YOUR ASSIGNMENT: Copy every line from the one that holds "Turn the spectrogram above into text." to the end of the records below, exactly and with nothing else, but without any pictures.

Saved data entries
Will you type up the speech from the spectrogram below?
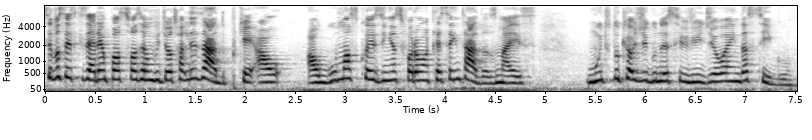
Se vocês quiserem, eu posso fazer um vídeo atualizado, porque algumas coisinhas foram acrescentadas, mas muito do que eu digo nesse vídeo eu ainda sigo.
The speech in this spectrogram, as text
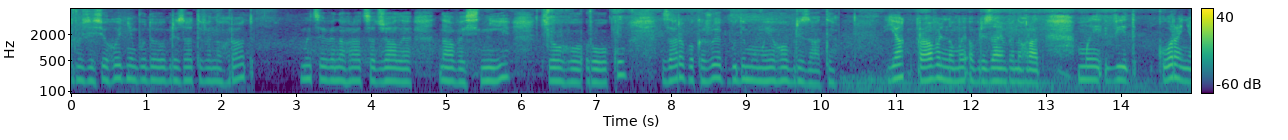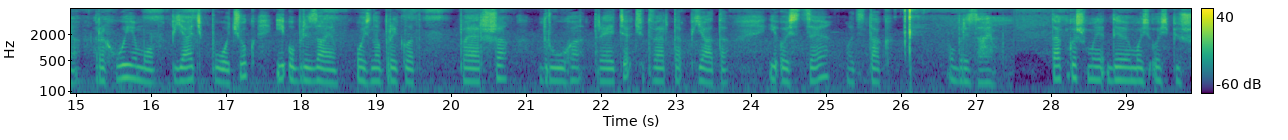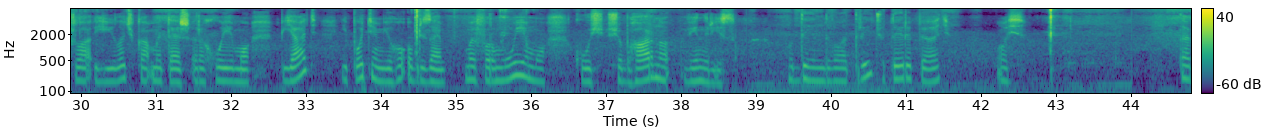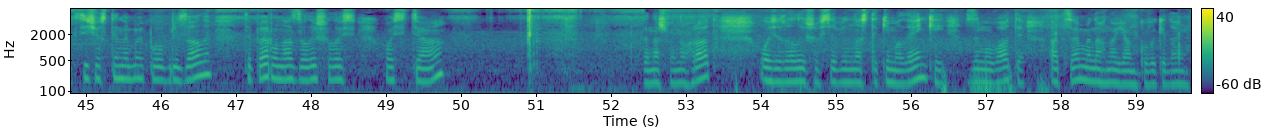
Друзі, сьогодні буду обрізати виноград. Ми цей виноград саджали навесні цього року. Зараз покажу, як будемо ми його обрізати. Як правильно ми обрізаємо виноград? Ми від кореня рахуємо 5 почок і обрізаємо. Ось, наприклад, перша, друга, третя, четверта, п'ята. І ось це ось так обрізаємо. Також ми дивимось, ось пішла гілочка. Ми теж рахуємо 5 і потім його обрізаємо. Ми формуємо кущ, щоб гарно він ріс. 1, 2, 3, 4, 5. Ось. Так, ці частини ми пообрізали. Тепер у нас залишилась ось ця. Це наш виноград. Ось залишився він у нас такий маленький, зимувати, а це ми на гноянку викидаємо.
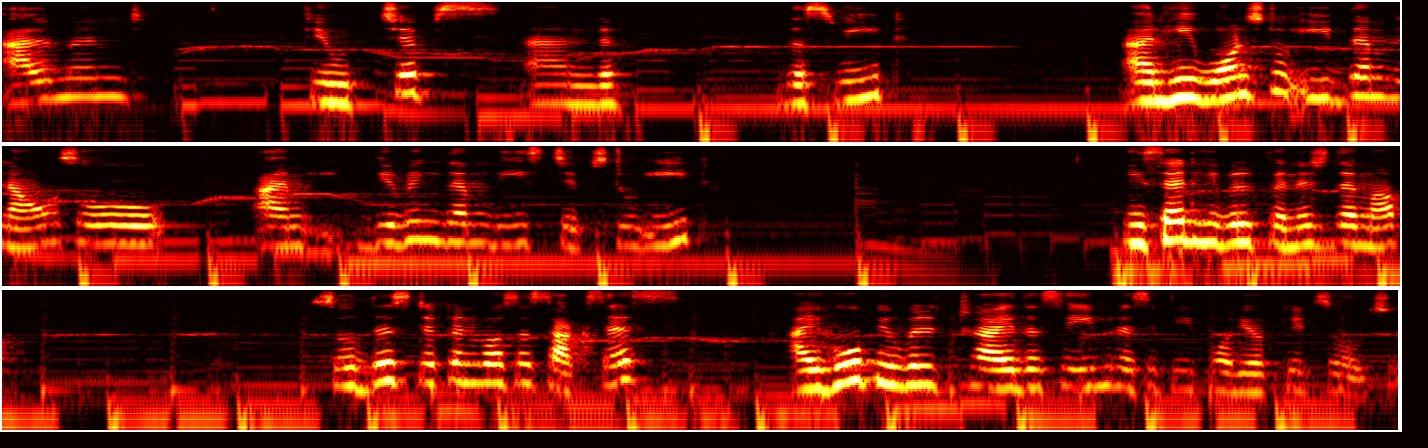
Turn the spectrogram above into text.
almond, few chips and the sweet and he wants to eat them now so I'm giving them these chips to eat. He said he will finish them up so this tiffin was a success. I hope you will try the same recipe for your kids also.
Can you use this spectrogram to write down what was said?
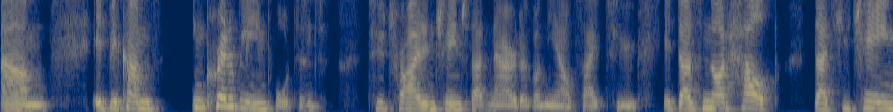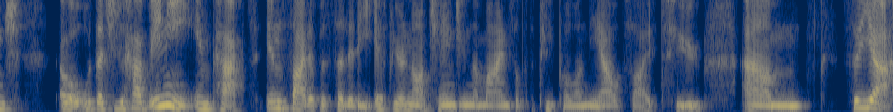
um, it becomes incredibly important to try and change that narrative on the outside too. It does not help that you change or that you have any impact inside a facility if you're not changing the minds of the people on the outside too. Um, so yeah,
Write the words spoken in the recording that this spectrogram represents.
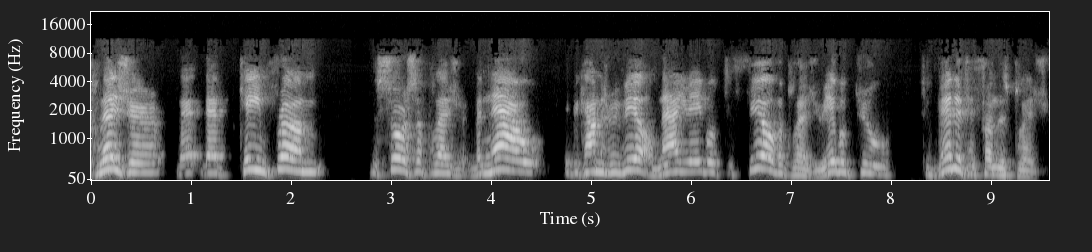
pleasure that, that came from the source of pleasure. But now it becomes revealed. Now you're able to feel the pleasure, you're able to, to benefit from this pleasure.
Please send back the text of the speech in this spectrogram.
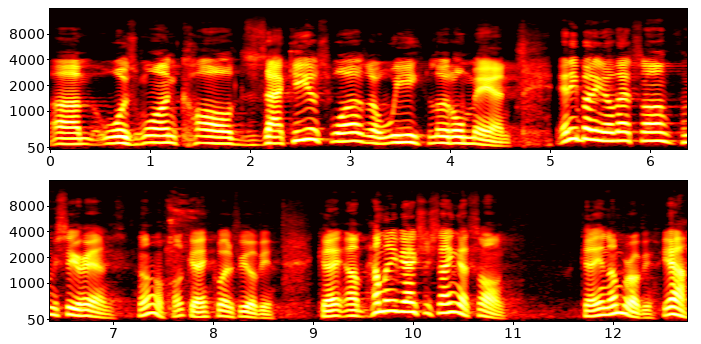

EXERCISE RESULT:
Turn the spectrogram above into text.
almond, few chips and the sweet and he wants to eat them now so I'm giving them these chips to eat. He said he will finish them up so this tiffin was a success. I hope you will try the same recipe for your kids also.
Can you use this spectrogram to write down what was said?
um, it becomes incredibly important to try and change that narrative on the outside too. It does not help that you change or that you have any impact inside a facility if you're not changing the minds of the people on the outside too. Um, so yeah,
Write the words spoken in the recording that this spectrogram represents.
pleasure that, that came from the source of pleasure. But now it becomes revealed. Now you're able to feel the pleasure, you're able to, to benefit from this pleasure.
Please send back the text of the speech in this spectrogram.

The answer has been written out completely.